* Work to complete
Down to the last word, output the records below, skipping any images.

* Provided data
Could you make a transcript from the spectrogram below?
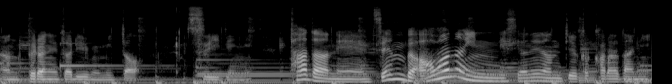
あのプラネタリウム見たついでに。ただね、全部合わないんですよね、なんていうか体に。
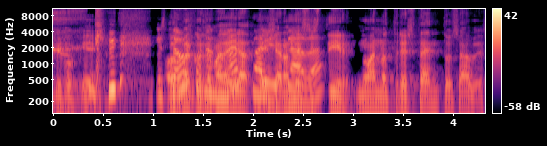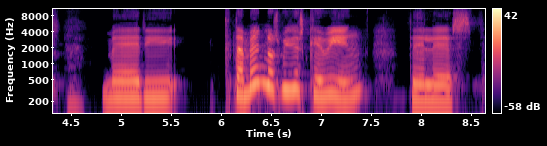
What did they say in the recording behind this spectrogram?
Fijo que os barcos de madeira deixaron de existir no ano 300, sabes? Mary Tamén nos vídeos que vin Celeste,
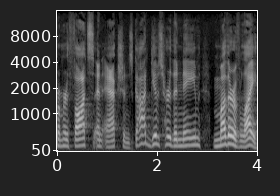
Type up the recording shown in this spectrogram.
from her thoughts and actions, God gives her the name Mother of Life,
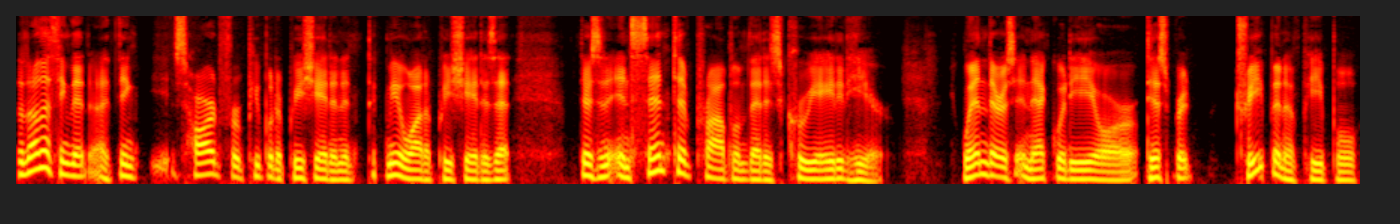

* Exercise answer
Could you make a transcript from the spectrogram below?
あのプラネタリウム見たついでに。ただね、全部合わないんですよね、なんていうか体に。
What did they say in the recording behind this spectrogram?
Fijo que os barcos de madeira deixaron de existir no ano 300, sabes? Mary Tamén nos vídeos que vin Celeste,
Type up the recording shown in this spectrogram.
from her thoughts and actions, God gives her the name Mother of Life,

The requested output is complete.